- _Try it_
Exactly and only the lines from the one with "Title: DXCC-100 Call" through the last line of the records need to be set down; please skip the pictures.

━━━ Extracted data

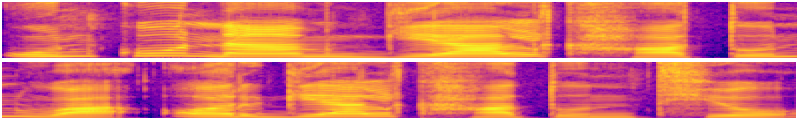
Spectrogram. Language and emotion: Nepali, neutral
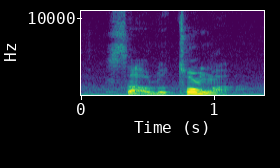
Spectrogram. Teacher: you put the emphasis on the second to the last syllable when you add the nga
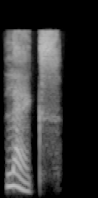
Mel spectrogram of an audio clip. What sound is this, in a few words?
DRESS TRAP, minimal pairs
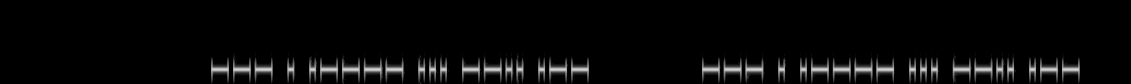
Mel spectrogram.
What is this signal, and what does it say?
Morse code, heard as a keyed tone, about 22 wpm, 700 Hz. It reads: OE1SZW OE1SZW
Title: DXCC-100 Call Signs - 6 Characters - Repeated 3x - 22wpm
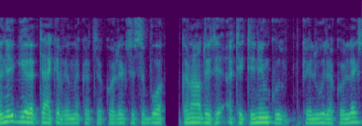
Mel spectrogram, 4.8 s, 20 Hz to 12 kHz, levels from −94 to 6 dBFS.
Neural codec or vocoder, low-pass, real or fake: codec, 16 kHz, 8 kbps, FunCodec, trained on Chinese and English, 25 frames a second; 7.2 kHz; fake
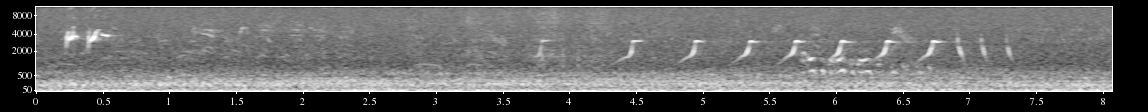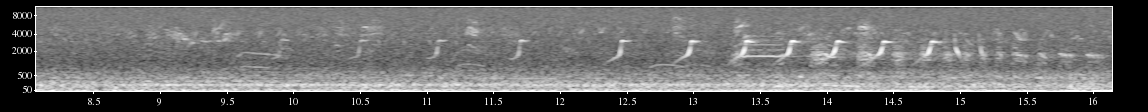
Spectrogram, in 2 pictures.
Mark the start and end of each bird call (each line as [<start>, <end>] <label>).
[3.76, 6.86] Northern Cardinal (Cardinalis cardinalis)
[5.76, 6.56] Wild Turkey (Meleagris gallopavo)
[10.96, 14.86] Northern Cardinal (Cardinalis cardinalis)
[11.26, 11.36] Hawaii Amakihi (Chlorodrepanis virens)
[12.86, 12.96] Hawaii Amakihi (Chlorodrepanis virens)
[13.26, 13.46] Hawaii Amakihi (Chlorodrepanis virens)
[13.86, 16.06] Erckel's Francolin (Pternistis erckelii)
[14.26, 14.36] Hawaii Amakihi (Chlorodrepanis virens)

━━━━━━

- _Answer to the problem_
Title: DXCC-100 Call Signs - 6 Characters - Repeated 3x - 22wpm
Mel spectrogram, 4.8 s, 20 Hz to 12 kHz, levels from −94 to 6 dBFS.
Neural codec or vocoder, low-pass, real or fake: codec, 16 kHz, 8 kbps, FunCodec, trained on Chinese and English, 25 frames a second; 7.2 kHz; fake
Spectrogram, in 2 pictures.
Mark the start and end of each bird call (each line as [<start>, <end>] <label>).
[3.76, 6.86] Northern Cardinal (Cardinalis cardinalis)
[5.76, 6.56] Wild Turkey (Meleagris gallopavo)
[10.96, 14.86] Northern Cardinal (Cardinalis cardinalis)
[11.26, 11.36] Hawaii Amakihi (Chlorodrepanis virens)
[12.86, 12.96] Hawaii Amakihi (Chlorodrepanis virens)
[13.26, 13.46] Hawaii Amakihi (Chlorodrepanis virens)
[13.86, 16.06] Erckel's Francolin (Pternistis erckelii)
[14.26, 14.36] Hawaii Amakihi (Chlorodrepanis virens)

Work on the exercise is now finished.